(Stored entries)
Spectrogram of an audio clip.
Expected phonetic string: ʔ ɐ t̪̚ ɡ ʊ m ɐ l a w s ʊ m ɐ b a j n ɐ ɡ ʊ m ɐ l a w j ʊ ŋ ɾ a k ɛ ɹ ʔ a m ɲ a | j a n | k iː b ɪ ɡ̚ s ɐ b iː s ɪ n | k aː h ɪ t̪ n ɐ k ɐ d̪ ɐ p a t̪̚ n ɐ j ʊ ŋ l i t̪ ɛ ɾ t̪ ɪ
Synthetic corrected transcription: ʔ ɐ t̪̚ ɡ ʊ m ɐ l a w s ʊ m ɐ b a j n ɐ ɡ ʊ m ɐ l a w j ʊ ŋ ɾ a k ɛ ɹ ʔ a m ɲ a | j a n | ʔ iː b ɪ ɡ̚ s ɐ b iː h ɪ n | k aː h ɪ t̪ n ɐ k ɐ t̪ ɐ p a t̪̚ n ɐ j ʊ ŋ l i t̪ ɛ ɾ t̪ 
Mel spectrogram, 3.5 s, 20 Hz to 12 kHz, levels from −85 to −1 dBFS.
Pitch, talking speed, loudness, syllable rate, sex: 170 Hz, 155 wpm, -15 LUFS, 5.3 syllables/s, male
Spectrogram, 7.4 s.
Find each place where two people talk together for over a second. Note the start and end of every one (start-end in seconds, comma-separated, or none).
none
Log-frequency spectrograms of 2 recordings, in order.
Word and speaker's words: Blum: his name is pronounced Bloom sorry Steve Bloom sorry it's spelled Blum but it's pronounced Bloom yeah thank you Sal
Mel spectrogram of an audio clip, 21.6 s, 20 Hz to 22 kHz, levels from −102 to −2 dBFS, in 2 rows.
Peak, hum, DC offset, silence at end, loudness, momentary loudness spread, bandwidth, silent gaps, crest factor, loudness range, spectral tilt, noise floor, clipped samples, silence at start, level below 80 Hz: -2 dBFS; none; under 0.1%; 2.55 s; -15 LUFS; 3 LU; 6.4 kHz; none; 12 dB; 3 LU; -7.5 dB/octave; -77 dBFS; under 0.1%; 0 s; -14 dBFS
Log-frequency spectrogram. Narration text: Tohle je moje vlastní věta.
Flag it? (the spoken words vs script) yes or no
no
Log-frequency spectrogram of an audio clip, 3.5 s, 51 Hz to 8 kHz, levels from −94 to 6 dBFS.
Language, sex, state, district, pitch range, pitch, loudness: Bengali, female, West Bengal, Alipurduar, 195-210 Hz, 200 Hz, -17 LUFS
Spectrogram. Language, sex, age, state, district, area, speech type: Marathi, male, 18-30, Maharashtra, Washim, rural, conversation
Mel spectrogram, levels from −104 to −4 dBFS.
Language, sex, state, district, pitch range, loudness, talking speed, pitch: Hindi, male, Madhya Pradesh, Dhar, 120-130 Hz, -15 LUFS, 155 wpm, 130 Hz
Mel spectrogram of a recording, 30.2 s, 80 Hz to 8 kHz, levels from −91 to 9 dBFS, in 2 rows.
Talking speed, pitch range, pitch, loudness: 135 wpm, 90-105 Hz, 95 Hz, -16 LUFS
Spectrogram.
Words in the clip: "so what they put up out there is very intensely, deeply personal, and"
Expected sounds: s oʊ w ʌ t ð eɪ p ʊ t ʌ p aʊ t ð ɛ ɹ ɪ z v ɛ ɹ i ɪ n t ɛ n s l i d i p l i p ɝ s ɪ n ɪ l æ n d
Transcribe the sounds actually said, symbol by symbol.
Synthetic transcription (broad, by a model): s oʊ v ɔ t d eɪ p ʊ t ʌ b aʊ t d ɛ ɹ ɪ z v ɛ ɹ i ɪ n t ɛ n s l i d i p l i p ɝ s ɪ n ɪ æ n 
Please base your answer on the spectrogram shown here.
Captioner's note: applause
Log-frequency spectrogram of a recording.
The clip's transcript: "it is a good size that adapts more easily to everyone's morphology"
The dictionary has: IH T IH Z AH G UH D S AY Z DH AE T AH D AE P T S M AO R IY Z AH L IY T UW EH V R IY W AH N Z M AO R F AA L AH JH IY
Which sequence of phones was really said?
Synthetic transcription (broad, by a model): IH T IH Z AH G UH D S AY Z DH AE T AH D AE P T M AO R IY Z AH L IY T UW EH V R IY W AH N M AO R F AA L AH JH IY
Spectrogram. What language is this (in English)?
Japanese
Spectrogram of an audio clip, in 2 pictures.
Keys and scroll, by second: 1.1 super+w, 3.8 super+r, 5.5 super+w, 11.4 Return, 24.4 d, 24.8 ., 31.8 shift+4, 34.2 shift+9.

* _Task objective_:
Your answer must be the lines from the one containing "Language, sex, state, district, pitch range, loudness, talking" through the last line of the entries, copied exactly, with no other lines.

* _Response to the task_:
Language, sex, state, district, pitch range, loudness, talking speed, pitch: Hindi, male, Madhya Pradesh, Dhar, 120-130 Hz, -15 LUFS, 155 wpm, 130 Hz
Mel spectrogram of a recording, 30.2 s, 80 Hz to 8 kHz, levels from −91 to 9 dBFS, in 2 rows.
Talking speed, pitch range, pitch, loudness: 135 wpm, 90-105 Hz, 95 Hz, -16 LUFS
Spectrogram.
Words in the clip: "so what they put up out there is very intensely, deeply personal, and"
Expected sounds: s oʊ w ʌ t ð eɪ p ʊ t ʌ p aʊ t ð ɛ ɹ ɪ z v ɛ ɹ i ɪ n t ɛ n s l i d i p l i p ɝ s ɪ n ɪ l æ n d
Transcribe the sounds actually said, symbol by symbol.
Synthetic transcription (broad, by a model): s oʊ v ɔ t d eɪ p ʊ t ʌ b aʊ t d ɛ ɹ ɪ z v ɛ ɹ i ɪ n t ɛ n s l i d i p l i p ɝ s ɪ n ɪ æ n 
Please base your answer on the spectrogram shown here.
Captioner's note: applause
Log-frequency spectrogram of a recording.
The clip's transcript: "it is a good size that adapts more easily to everyone's morphology"
The dictionary has: IH T IH Z AH G UH D S AY Z DH AE T AH D AE P T S M AO R IY Z AH L IY T UW EH V R IY W AH N Z M AO R F AA L AH JH IY
Which sequence of phones was really said?
Synthetic transcription (broad, by a model): IH T IH Z AH G UH D S AY Z DH AE T AH D AE P T M AO R IY Z AH L IY T UW EH V R IY W AH N M AO R F AA L AH JH IY
Spectrogram. What language is this (in English)?
Japanese
Spectrogram of an audio clip, in 2 pictures.
Keys and scroll, by second: 1.1 super+w, 3.8 super+r, 5.5 super+w, 11.4 Return, 24.4 d, 24.8 ., 31.8 shift+4, 34.2 shift+9.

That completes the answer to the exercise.